'''

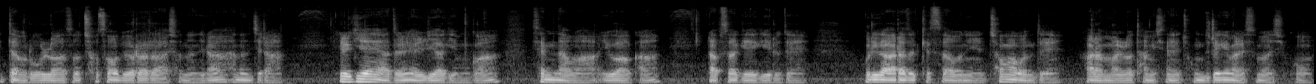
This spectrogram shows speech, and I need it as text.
이 땅으로 올라와서 쳐서 멸하라 하셨느니라 하는지라. 힐기야의 아들 엘리야김과 셈나와 요아가 랍사게에게 이르되 우리가 알아듣겠사오니 청하건대 아람말로 당신의 종들에게 말씀하시고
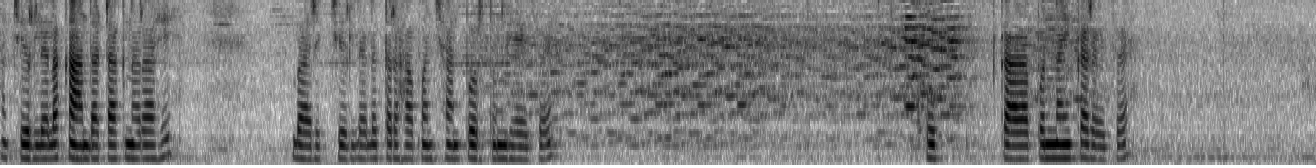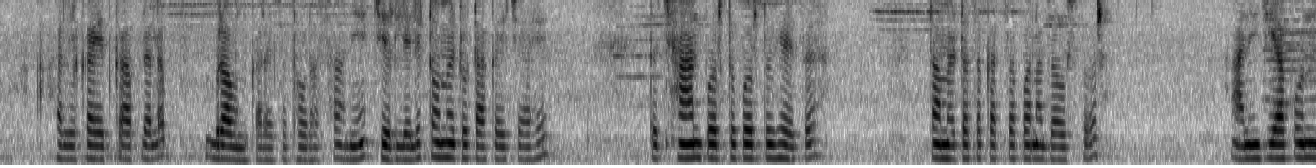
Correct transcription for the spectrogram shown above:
हा चिरलेला कांदा टाकणार आहे. बारीक चिरलेला तर हा पण छान परतून घ्यायचा आहे. खूप काळा पण नाही करायचा आहे. हलका इतका आपल्याला? ब्राऊन करायचा थोडासा. आणि चिरलेले टोमॅटो टाकायचे आहेत. तर छान परतू परतू घ्यायचं टोमॅटोचा कच्चापणा जाऊस तर. आणि जी आपण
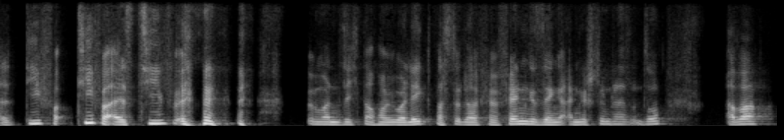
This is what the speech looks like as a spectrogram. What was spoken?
äh, tiefer, tiefer als tief, wenn man sich nochmal überlegt, was du da für Fangesänge angestimmt hast und so. Aber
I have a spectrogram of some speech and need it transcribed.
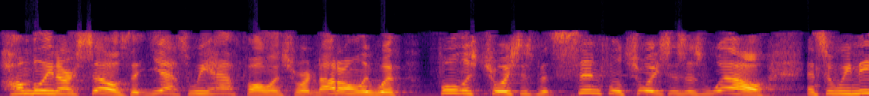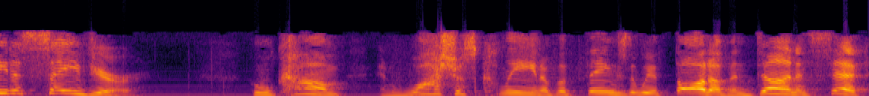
humbling ourselves that yes, we have fallen short, not only with foolish choices, but sinful choices as well. And so we need a Savior who will come and wash us clean of the things that we have thought of and done and said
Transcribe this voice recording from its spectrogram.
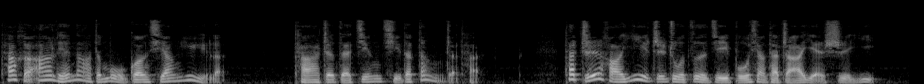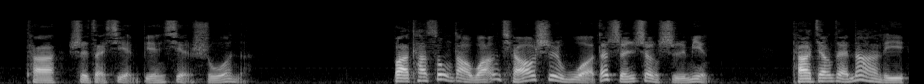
他和阿莲娜的目光相遇了，他正在惊奇的瞪着他，他只好抑制住自己不向他眨眼示意。他是在现编现说呢。把他送到王桥是我的神圣使命，他将在那里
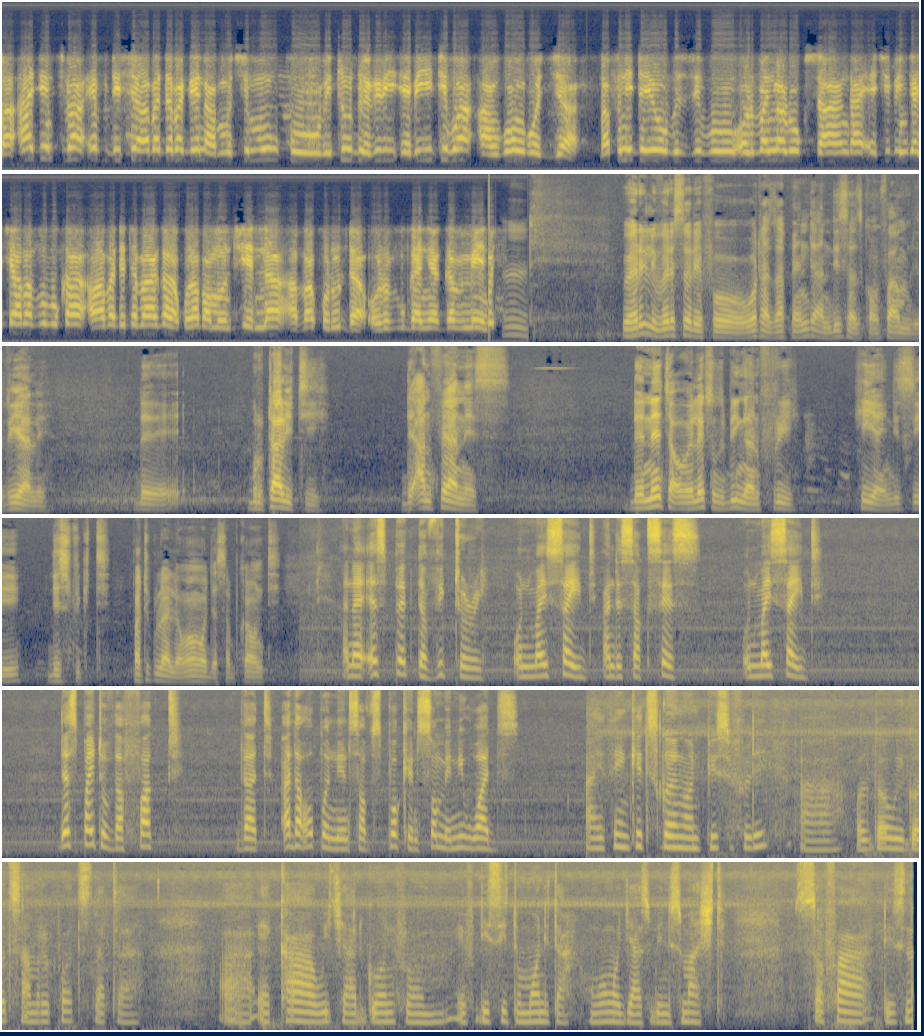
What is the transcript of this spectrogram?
ba agents ba fdc abadde bagenda mu kimu ku bitundu ebiyitibwa angongojja bafuniddeyo obuzibu oluvannyuma lw'okusanga ekibinja ky'abavubuka ababadde tebaagala kulaba muntu yenna ava ku ludda oluvuganya gavumenti. We are really very sorry for what has happened and this has confirmed really the brutality the unfairness the nature of elections being unfree here in this district particularly Ongongoja sub-county. And I expect a victory on my side and a success on my side, despite of the fact that other opponents have spoken so many words. I think it's going on peacefully, uh, although we got some reports that uh, uh, a car which had gone from FDC to Monitor, Ongongoja, has been smashed. So far, there's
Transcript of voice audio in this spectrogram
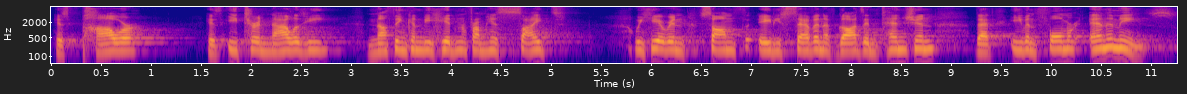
his power, his eternality. Nothing can be hidden from his sight. We hear in Psalm 87 of God's intention that even former enemies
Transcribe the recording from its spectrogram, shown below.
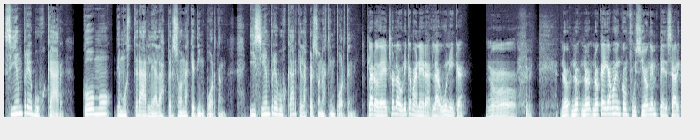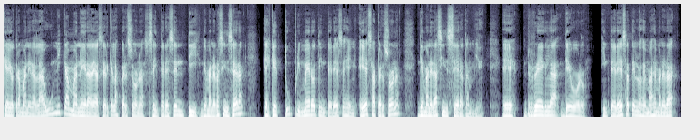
Siempre buscar cómo demostrarle a las personas que te importan y siempre buscar que las personas te importen. Claro, de hecho la única manera, la única no, no, no, no, caigamos en confusión en pensar que hay otra manera. La única manera de hacer que las personas se interesen en ti de manera sincera es que tú primero te intereses en esa persona de manera sincera también. Es regla de oro. Interésate en los demás de manera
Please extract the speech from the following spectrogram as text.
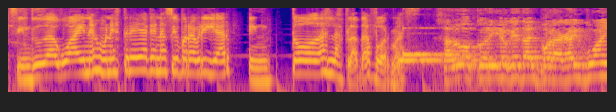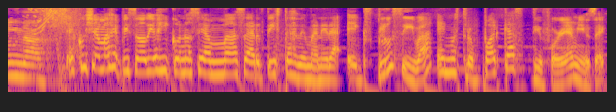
Sin duda, Wayne es una estrella que nació para brillar en todas las plataformas. Saludos, Corillo, ¿qué tal? Por acá el Guayna. Escucha más episodios y conoce a más artistas de manera exclusiva en nuestro podcast Euphoria Music.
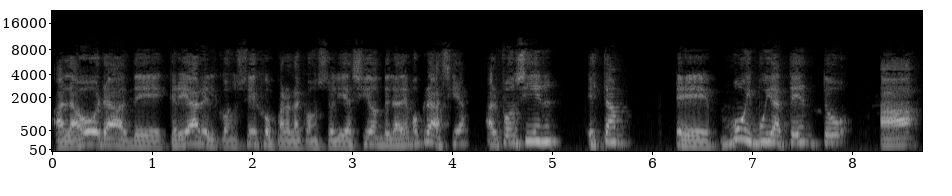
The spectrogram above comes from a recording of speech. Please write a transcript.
a la hora de crear el Consejo para la Consolidación de la Democracia, Alfonsín está eh, muy, muy atento a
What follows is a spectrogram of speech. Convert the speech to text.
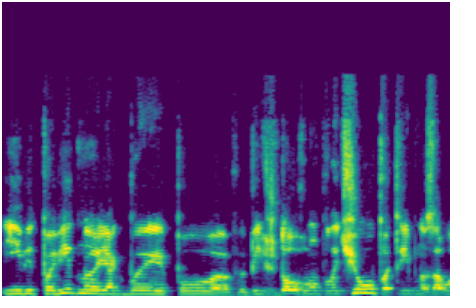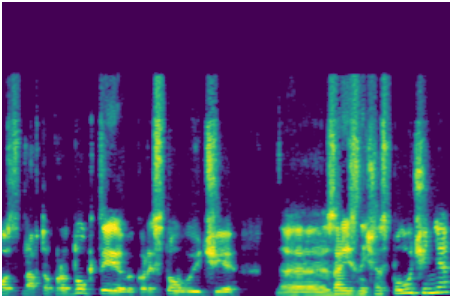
І відповідно, якби по більш довгому плечу потрібно завозити нафтопродукти, використовуючи е, залізничне сполучення.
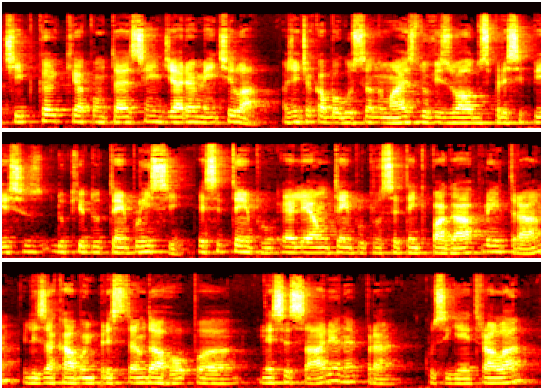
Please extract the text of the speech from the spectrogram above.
típica que acontecem diariamente lá. A gente acabou gostando mais do visual dos precipícios do que do templo em si. Esse templo, ele é um templo que você tem que pagar para entrar. Eles acabam emprestando a roupa necessária, né, para conseguir entrar lá.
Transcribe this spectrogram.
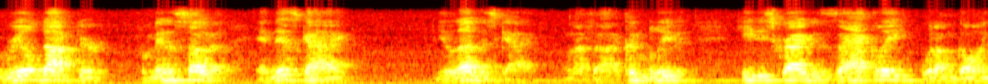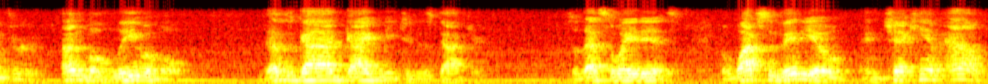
real doctor from Minnesota. And this guy, you love this guy. When I, I couldn't believe it. He described exactly what I'm going through. Unbelievable. Was God guide me to this doctor. So that's the way it is. But watch the video and check him out.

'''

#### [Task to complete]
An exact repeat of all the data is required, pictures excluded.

#### [Output of the task]
This spectrogram shows speech, and I need it as text.
이 땅으로 올라와서 쳐서 멸하라 하셨느니라 하는지라. 힐기야의 아들 엘리야김과 셈나와 요아가 랍사게에게 이르되 우리가 알아듣겠사오니 청하건대 아람말로 당신의 종들에게 말씀하시고
Correct transcription for the spectrogram shown above:
हा चिरलेला कांदा टाकणार आहे. बारीक चिरलेला तर हा पण छान परतून घ्यायचा आहे. खूप काळा पण नाही करायचा आहे. हलका इतका आपल्याला? ब्राऊन करायचा थोडासा. आणि चिरलेले टोमॅटो टाकायचे आहेत. तर छान परतू परतू घ्यायचं टोमॅटोचा कच्चापणा जाऊस तर. आणि जी आपण
This is what the speech looks like as a spectrogram. What was spoken?
äh, tiefer, tiefer als tief, wenn man sich nochmal überlegt, was du da für Fangesänge angestimmt hast und so. Aber
I have a spectrogram of some speech and need it transcribed.
humbling ourselves that yes, we have fallen short, not only with foolish choices, but sinful choices as well. And so we need a Savior who will come and wash us clean of the things that we have thought of and done and said
Transcribe this voice recording from its spectrogram.
他和阿莲娜的目光相遇了，他正在惊奇的瞪着他，他只好抑制住自己不向他眨眼示意。他是在现编现说呢。把他送到王桥是我的神圣使命，他将在那里
What is the transcript of this spectrogram?
ba agents ba fdc abadde bagenda mu kimu ku bitundu ebiyitibwa angongojja bafuniddeyo obuzibu oluvannyuma lw'okusanga ekibinja ky'abavubuka ababadde tebaagala kulaba muntu yenna ava ku ludda oluvuganya gavumenti. We are really very sorry for what has happened and this has confirmed really the brutality the unfairness the nature of elections being unfree here in this district particularly Ongongoja sub-county. And I expect a victory on my side and a success on my side, despite of the fact that other opponents have spoken so many words. I think it's going on peacefully, uh, although we got some reports that uh, uh, a car which had gone from FDC to Monitor, Ongongoja, has been smashed. So far, there's
Transcript of voice audio in this spectrogram
his power, his eternality. Nothing can be hidden from his sight. We hear in Psalm 87 of God's intention that even former enemies
Transcribe the recording from its spectrogram, shown below.
Siempre buscar cómo demostrarle a las personas que te importan y siempre buscar que las personas te importen. Claro, de hecho la única manera, la única no, no, no, no, caigamos en confusión en pensar que hay otra manera. La única manera de hacer que las personas se interesen en ti de manera sincera es que tú primero te intereses en esa persona de manera sincera también. Es regla de oro. Interésate en los demás de manera
Please extract the speech from the following spectrogram as text.
Sin duda, Wayne es una estrella que nació para brillar en todas las plataformas. Saludos, Corillo, ¿qué tal? Por acá el Guayna. Escucha más episodios y conoce a más artistas de manera exclusiva en nuestro podcast Euphoria Music.
The spectrogram above comes from a recording of speech. Please write a transcript.
a la hora de crear el Consejo para la Consolidación de la Democracia, Alfonsín está eh, muy, muy atento a
What follows is a spectrogram of speech. Convert the speech to text.
І відповідно, якби по більш довгому плечу потрібно завозити нафтопродукти, використовуючи е, залізничне сполучення.
Please extract the text of the speech from the spectrogram above.
típica que acontecem diariamente lá. A gente acabou gostando mais do visual dos precipícios do que do templo em si. Esse templo, ele é um templo que você tem que pagar para entrar. Eles acabam emprestando a roupa necessária, né, para conseguir entrar lá.
Transcribe this spectrogram.
real doctor from Minnesota. And this guy, you love this guy. When I, I couldn't believe it. He described exactly what I'm going through. Unbelievable. Was God guide me to this doctor. So that's the way it is. But watch the video and check him out.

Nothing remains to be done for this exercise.